The following year, the Argus reported that Ozzeer Hassan and his father, from Cardiff, bought the Clarence Place club at auction, with plans to convert the property into a TJs themed restaurant.

According to Land Registry documents, TJs is currently registered to 121 Ventures Ltd, a property company based in the Croydon area of London. The former club still remains undeveloped.

Jon James, 62, of Pontypool, performed at TJs in the 1990s with his band ‘The Beavers’ recalls Newport’s thriving music scene, where you “could get gigs four or five times a week in different pubs’.

“Going back to the early 1990s, I remember that TJs created a scene that brought a lot of people together and there would always be young bands, it was an outlet for them to make a start,” he said.

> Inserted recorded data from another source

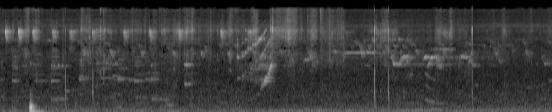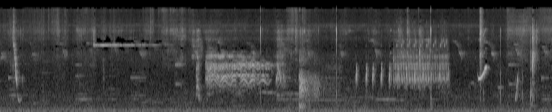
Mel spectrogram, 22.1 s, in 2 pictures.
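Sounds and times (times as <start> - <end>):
faint bird chirps and whistles: 0.1 - 9.6, 10.6 - 15.2, 17.8 - 22.0
loud falling bird call: 15.0 - 17.3.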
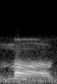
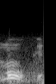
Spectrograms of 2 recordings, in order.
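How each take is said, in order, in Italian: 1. La vocale è una 'oh' profonda. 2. La vocale è un suono 'oo'. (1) "con le due O, una O profonda" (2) "tutti quanti pronunciano Moog, e invece no"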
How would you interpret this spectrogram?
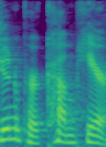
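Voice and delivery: firm, serious, no-nonsense voice. Calling the dog Juniper to come, in the serious voice. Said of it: "that was the serious voice".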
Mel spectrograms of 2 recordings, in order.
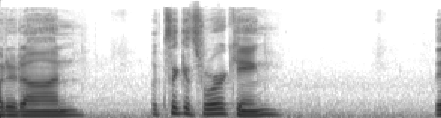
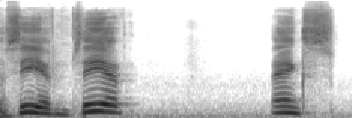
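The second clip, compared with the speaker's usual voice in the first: sing-song goodbye; 8 semitones higher than usual. Real, not acted. Calling out a goodbye.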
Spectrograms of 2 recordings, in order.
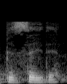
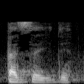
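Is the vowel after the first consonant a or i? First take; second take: i; a. First: The first syllable has the vowel i. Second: The first syllable has the vowel a. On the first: "نه بزیدن" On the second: "بعضی عرب و این باء و فتح میدهند"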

“Obviously it’s sad thinking about the closure and it did feel like the end of an era. It was very different in those days.”

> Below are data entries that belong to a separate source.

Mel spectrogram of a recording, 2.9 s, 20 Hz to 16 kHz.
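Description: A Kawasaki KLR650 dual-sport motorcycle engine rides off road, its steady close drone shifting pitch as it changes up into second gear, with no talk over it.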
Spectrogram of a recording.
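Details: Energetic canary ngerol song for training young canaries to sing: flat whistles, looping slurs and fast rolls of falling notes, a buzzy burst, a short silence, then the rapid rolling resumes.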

Although grandson Ashley Sicolo attempted to revive the TJs legend earlier this year with El Siecos Bar on Newport High Street - ‘rock ‘n’ roll history museum and John Sicolo portraits included - the venue shut its doors months after opening.

Today, the original TJs remains undeveloped and devastated by fire damage following a deliberate blaze earlier this month.

Mr Beddis added: “In the end TJs was getting very quiet anyway, the venue booked Pauline Black from ska band ‘The Selecter’ and four people turned up.

“But that was the way it was going, crowds just weren’t coming out and the bands that people wanted to see were playing bigger venues.

“It would be nice if it could be turned into a restaurant or even have a plaque outside so it gets the recognition it deserves, not just for the music fans but for the bands that played there,” he added.

Newport-born filmmaker Nathan Jennings hopes to preserve the club's memory for new generations, in a documentary transporting audiences to the height Newport’s music scene - with TJs as a focal point.

“Every town has its club, an iconic place people meet to meet and express themselves through music,” he said.

“John Sicolo allowed TJs to be a place for people to connect and was not shy in giving young talent a platform, allowing them a stage and opportunity to perform.

“I will paint a picture of Newport for those that have never been there before and show what drove these people to create this scene. Not to mention allowing people to feel the hot sweaty atmosphere of this dark dingy cave-like venue.”

As the documentary enters production this year, Mr Jennings is appealing to fans, musicians and gig-goers to share their memories of the iconic venue.

He added: “For anyone that has ever stepped through the door of TJs whether they be a punter or musician, locally or from across the seas, everyone has left with an incredible experience.

“No matter how loud, over-capacity or sweaty the show of their favourite punk band was, it all makes for such a greater experience, which is sadly now lost.

“The venue is no longer existent and the building is sitting in a former self of what it once used to be. I want the essence of Newport and the atmosphere of TJs to be felt again.”

To share your memories of TJs and Newport’s music scene, contact Nathan Jennings on: